For any aliens having just arrived on earth, residents of Botswana or children under the age of 6 reading this, you now know what it is like to have your blood pressure taken. I don’t mean to sound glib or flippant (OK, perhaps I do), but too often, overly descriptive, banal, second-by-second recounting is often misconstrued for careful, thought-provoking prose that under the hand of the best scribes will elicit far more emotional resonance with a reader than could ever be rendered through sheer word-count alone. Read any of the better John Updike available to see just what I mean.

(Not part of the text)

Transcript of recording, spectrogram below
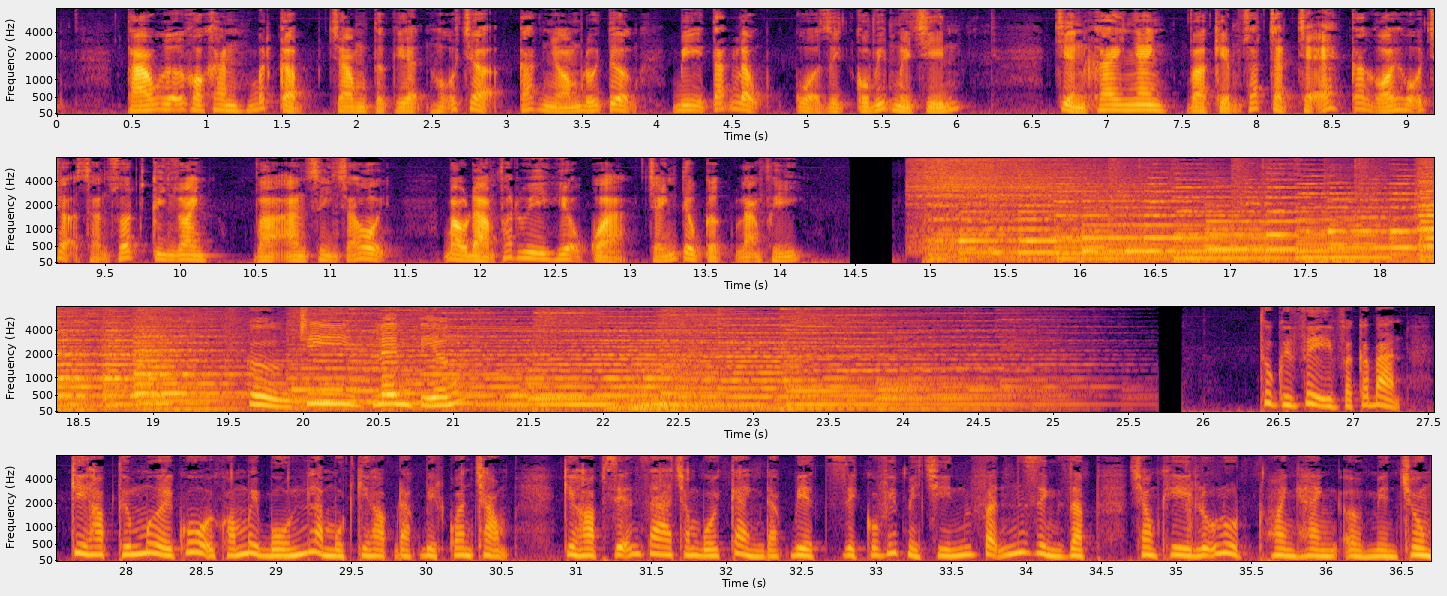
tháo gỡ khó khăn bất cập trong thực hiện hỗ trợ các nhóm đối tượng bị tác động của dịch COVID-19, triển khai nhanh và kiểm soát chặt chẽ các gói hỗ trợ sản xuất kinh doanh và an sinh xã hội, bảo đảm phát huy hiệu quả, tránh tiêu cực lãng phí. Cử tri lên tiếng Thưa quý vị và các bạn, kỳ họp thứ 10 Quốc hội khóa 14 là một kỳ họp đặc biệt quan trọng. Kỳ họp diễn ra trong bối cảnh đặc biệt dịch COVID-19 vẫn rình rập trong khi lũ lụt hoành hành ở miền Trung.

There just isn’t enough here for a book. The back cover description says it all: “All Tracy Dade wants is to deliver a healthy baby and be a good mother, but she fears her unhealthy relationship with her father [who, I should note, she hasn’t seen or talked to in years] will sabotage her ability to have a normal life. She decides reconciling with him is her only hope…In her way stands acres of land polluted with unexploded ordnance, an overprotective husband, a dangerous predator stalking the base, and her own stubborn heart. With her labor just hours away, she’s running out of time.” My thirteen year old son asked me what book I was reviewing. I handed it to him. He read this description and said, “How is that the basis for a whole book? She’s gonna try to make up with her dad with her labor just hours away?” Out of the mouths of babes…something something something something, as the wise person once said.

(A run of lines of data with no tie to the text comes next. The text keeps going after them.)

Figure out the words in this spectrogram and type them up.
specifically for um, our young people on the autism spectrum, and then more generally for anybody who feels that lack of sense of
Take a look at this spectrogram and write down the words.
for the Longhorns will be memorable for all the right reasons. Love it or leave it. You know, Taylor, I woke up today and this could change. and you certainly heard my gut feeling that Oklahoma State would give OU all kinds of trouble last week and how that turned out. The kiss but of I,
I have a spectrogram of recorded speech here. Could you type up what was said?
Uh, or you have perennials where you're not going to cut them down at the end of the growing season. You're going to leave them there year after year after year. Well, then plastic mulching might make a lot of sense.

It should be noted, though, that this book has completely flawless punctuation. I don’t recall a single typo. I don’t know if this is the doing of the author or her book packaging company, Synergy Books, but it should be noted nonetheless. This is not to say that Weger doesn’t have some good ideas for a story, because this book definitely had moments of inspiration among the clutter—see many of the passages mixing the characters’ waking lives with their dreams, or nightmares, as the case most often is here—but all in all, there just isn’t enough of that shining prose. We are bombarded with completely inauthentic dialog, scene after scene of illogical situations for these characters to confront, as well as a diaspora of religious ideals that could only come from a place like California in “origin.” Throw in a thoroughly disgusting two-page account of placenta eating, and a VERY questionable defense of the swastika, and you have a book that could have only been dreamed up in the cultural wasteland that California has come to be known for. But at least it’s not Florida.

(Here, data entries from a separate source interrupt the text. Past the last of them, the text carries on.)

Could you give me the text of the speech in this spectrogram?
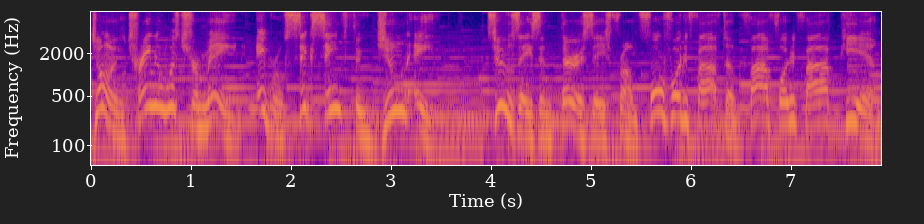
Join Training with Tremaine April 16th through June 8th, Tuesdays and Thursdays from 4:45 to 5:45 p.m.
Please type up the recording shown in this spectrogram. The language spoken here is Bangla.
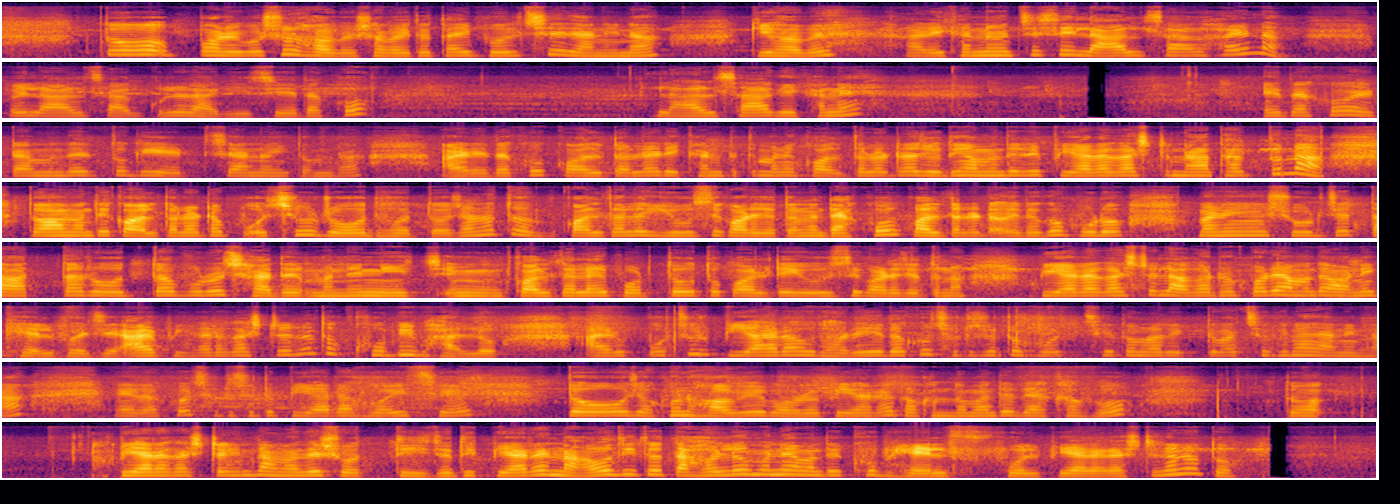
তো পরের বছর হবে সবাই তো তাই বলছে, জানি না কি হবে। আর এখানে হচ্ছে সেই লাল শাক হয় না? ওই লাল শাকগুলো লাগিয়েছি, এ দেখো। লাল শাক এখানে এ দেখো, এটা আমাদের তো গেট জানোই তোমরা। আর এ দেখো, কলতলার এখানটাতে মানে কলতলাটা যদি আমাদের এই পেয়ারা গাছটা না থাকতো না, তো আমাদের কলতলাটা প্রচুর রোদ হতো, জানো তো? কলতলা ইউজই করা যেত না। দেখো, কলতলাটা ওই দেখো, পুরো মানে সূর্যের তারটা রোদটা পুরো ছাদে মানে নিচ কলতলায় পড়তেও তো কলটা ইউজই করা যেত না। পেয়ারা গাছটা লাগানোর পরে আমাদের অনেক হেল্প হয়েছে। আর পেয়ারা গাছটা না তো খুবই ভালো। আর প্রচুর পেয়ারাও ধরে। এ দেখো, ছোটো ছোটো হচ্ছে, তোমরা দেখতে পাচ্ছ কি না জানি না। এ দেখো, ছোটো ছোটো পেয়ারা হয়েছে। তো যখন হবে বড় পেয়ারা, তখন তোমাদের দেখাবো। তো পেয়ারা গাছটা কিন্তু আমাদের সত্যি, যদি পেয়ারা নাও দিত তাহলেও মানে আমাদের খুব হেল্পফুল পেয়ারা গাছটা, জানো তো?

*New Frank Daniels review feature: the favorite sentence*
*Wherein Frank Daniels chooses one sentence or short paragraph or maybe a few sentences that don’t necessarily make up an entire paragraph but nonetheless form a completed thought.
“Tracy rubbed her taut belly and thought about the day she would have a new baby. Her very first. She never believed it would happen, especially over the age of thirty and [after] all those abortions.”